Stored items:
---------------
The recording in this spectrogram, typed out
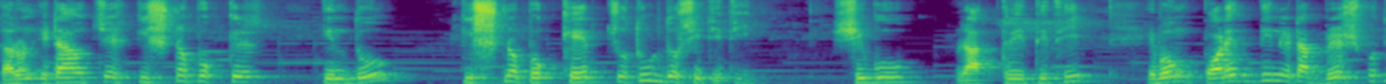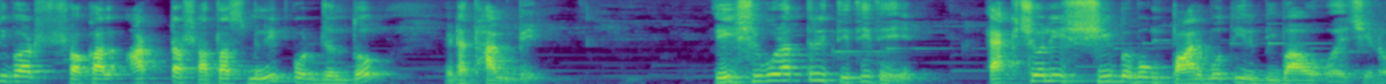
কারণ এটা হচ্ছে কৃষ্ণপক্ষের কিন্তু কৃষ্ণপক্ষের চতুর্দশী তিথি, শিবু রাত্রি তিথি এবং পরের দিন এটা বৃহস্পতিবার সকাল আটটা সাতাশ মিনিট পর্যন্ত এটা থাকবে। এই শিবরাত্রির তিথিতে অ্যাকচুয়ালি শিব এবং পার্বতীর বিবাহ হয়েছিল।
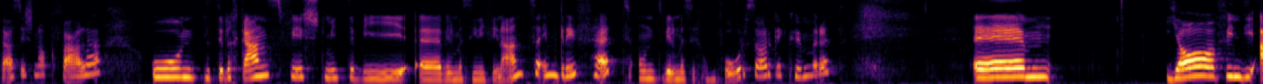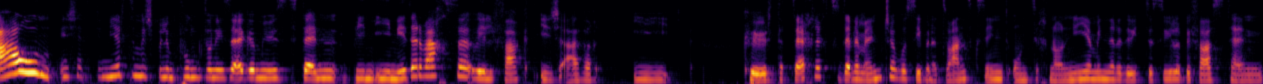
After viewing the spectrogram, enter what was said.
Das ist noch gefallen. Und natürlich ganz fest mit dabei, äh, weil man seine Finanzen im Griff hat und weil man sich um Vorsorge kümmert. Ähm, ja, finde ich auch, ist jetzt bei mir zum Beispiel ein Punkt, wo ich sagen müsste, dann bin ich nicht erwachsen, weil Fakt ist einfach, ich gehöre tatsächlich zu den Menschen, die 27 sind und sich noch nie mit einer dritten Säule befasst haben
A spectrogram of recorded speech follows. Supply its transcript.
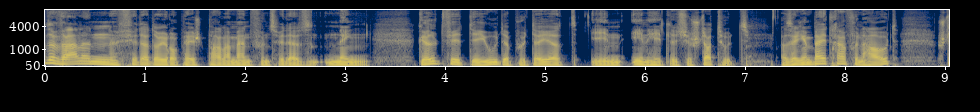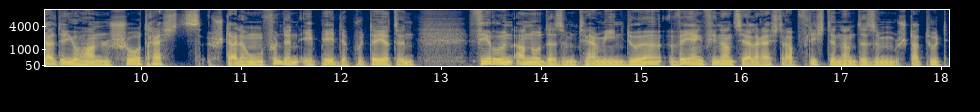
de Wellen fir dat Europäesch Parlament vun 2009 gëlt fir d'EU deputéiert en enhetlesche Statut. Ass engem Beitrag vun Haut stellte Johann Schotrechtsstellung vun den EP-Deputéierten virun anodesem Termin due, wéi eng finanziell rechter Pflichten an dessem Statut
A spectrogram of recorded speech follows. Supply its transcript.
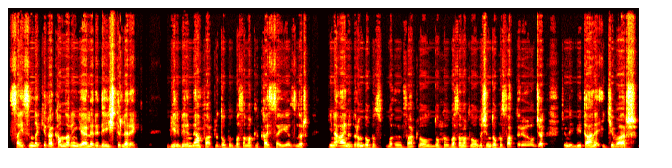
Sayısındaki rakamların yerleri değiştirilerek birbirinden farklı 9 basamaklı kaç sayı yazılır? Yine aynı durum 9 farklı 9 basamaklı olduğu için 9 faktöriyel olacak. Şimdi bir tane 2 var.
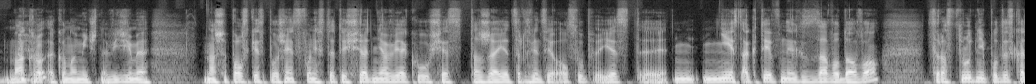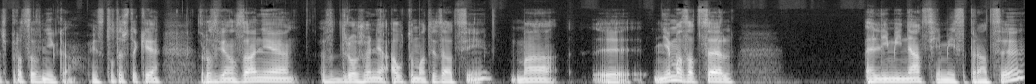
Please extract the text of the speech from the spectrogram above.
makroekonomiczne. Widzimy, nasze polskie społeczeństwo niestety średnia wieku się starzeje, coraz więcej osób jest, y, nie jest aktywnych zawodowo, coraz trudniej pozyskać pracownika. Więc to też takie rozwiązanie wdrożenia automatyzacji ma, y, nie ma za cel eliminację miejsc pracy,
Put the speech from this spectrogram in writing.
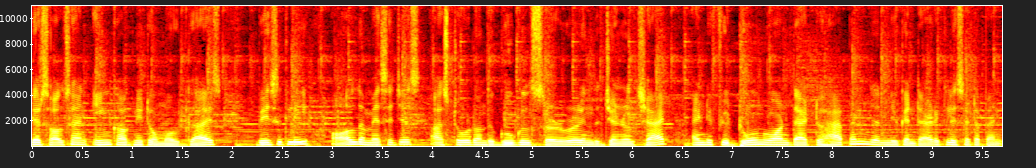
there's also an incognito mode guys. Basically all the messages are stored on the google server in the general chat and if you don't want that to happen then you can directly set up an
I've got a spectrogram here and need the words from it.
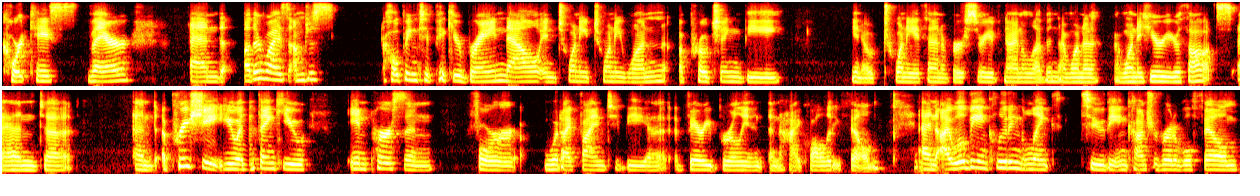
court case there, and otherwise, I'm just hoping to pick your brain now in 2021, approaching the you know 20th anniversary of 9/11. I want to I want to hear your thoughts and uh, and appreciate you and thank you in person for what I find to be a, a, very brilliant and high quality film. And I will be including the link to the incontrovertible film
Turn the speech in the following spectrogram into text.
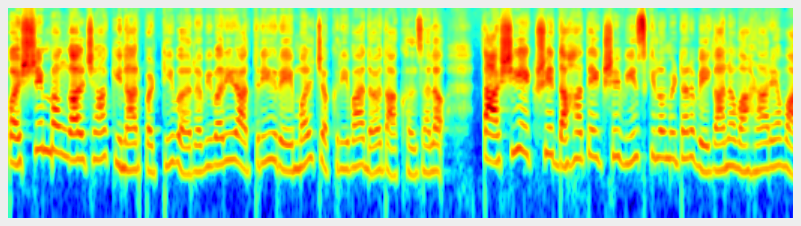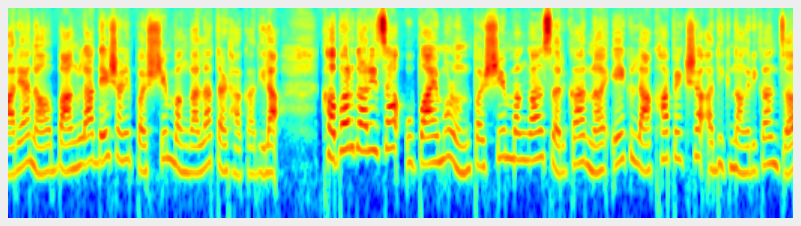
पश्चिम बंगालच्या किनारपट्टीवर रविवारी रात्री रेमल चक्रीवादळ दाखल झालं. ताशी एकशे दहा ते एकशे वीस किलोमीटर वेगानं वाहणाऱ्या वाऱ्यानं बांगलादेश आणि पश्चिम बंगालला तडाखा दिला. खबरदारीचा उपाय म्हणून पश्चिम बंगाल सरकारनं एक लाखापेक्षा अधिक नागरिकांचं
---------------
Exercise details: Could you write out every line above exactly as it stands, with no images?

Response to the task:
The recording in this spectrogram, typed out
কারণ এটা হচ্ছে কৃষ্ণপক্ষের কিন্তু কৃষ্ণপক্ষের চতুর্দশী তিথি, শিবু রাত্রি তিথি এবং পরের দিন এটা বৃহস্পতিবার সকাল আটটা সাতাশ মিনিট পর্যন্ত এটা থাকবে। এই শিবরাত্রির তিথিতে অ্যাকচুয়ালি শিব এবং পার্বতীর বিবাহ হয়েছিল।
After viewing the spectrogram, enter what was said.
Das ist noch gefallen. Und natürlich ganz fest mit dabei, äh, weil man seine Finanzen im Griff hat und weil man sich um Vorsorge kümmert. Ähm, ja, finde ich auch, ist jetzt bei mir zum Beispiel ein Punkt, wo ich sagen müsste, dann bin ich nicht erwachsen, weil Fakt ist einfach, ich gehöre tatsächlich zu den Menschen, die 27 sind und sich noch nie mit einer dritten Säule befasst haben
A spectrogram of recorded speech follows. Supply its transcript.
de Wellen fir dat Europäesch Parlament vun 2009 gëlt fir d'EU deputéiert en enhetlesche Statut. Ass engem Beitrag vun Haut stellte Johann Schotrechtsstellung vun den EP-Deputéierten virun anodesem Termin due, wéi eng finanziell rechter Pflichten an dessem Statut
A spectrogram of recorded speech follows. Supply its transcript.
Sayısındaki rakamların yerleri değiştirilerek birbirinden farklı 9 basamaklı kaç sayı yazılır? Yine aynı durum 9 farklı 9 basamaklı olduğu için 9 faktöriyel olacak. Şimdi bir tane 2 var.
Please extract the text of the speech from the spectrogram above.
makroekonomiczne. Widzimy, nasze polskie społeczeństwo niestety średnia wieku się starzeje, coraz więcej osób jest, y, nie jest aktywnych zawodowo, coraz trudniej pozyskać pracownika. Więc to też takie rozwiązanie wdrożenia automatyzacji ma, y, nie ma za cel eliminację miejsc pracy,
Put the speech from this spectrogram in writing.
there's also an incognito mode guys. Basically all the messages are stored on the google server in the general chat and if you don't want that to happen then you can directly set up an
I've got a spectrogram here and need the words from it.
court case there, and otherwise, I'm just hoping to pick your brain now in 2021, approaching the you know 20th anniversary of 9/11. I want to I want to hear your thoughts and uh, and appreciate you and thank you in person for what I find to be a, a, very brilliant and high quality film. And I will be including the link to the incontrovertible film
Turn the speech in the following spectrogram into text.
पश्चिम बंगालच्या किनारपट्टीवर रविवारी रात्री रेमल चक्रीवादळ दाखल झालं. ताशी एकशे दहा ते एकशे वीस किलोमीटर वेगानं वाहणाऱ्या वाऱ्यानं बांगलादेश आणि पश्चिम बंगालला तडाखा दिला. खबरदारीचा उपाय म्हणून पश्चिम बंगाल सरकारनं एक लाखापेक्षा अधिक नागरिकांचं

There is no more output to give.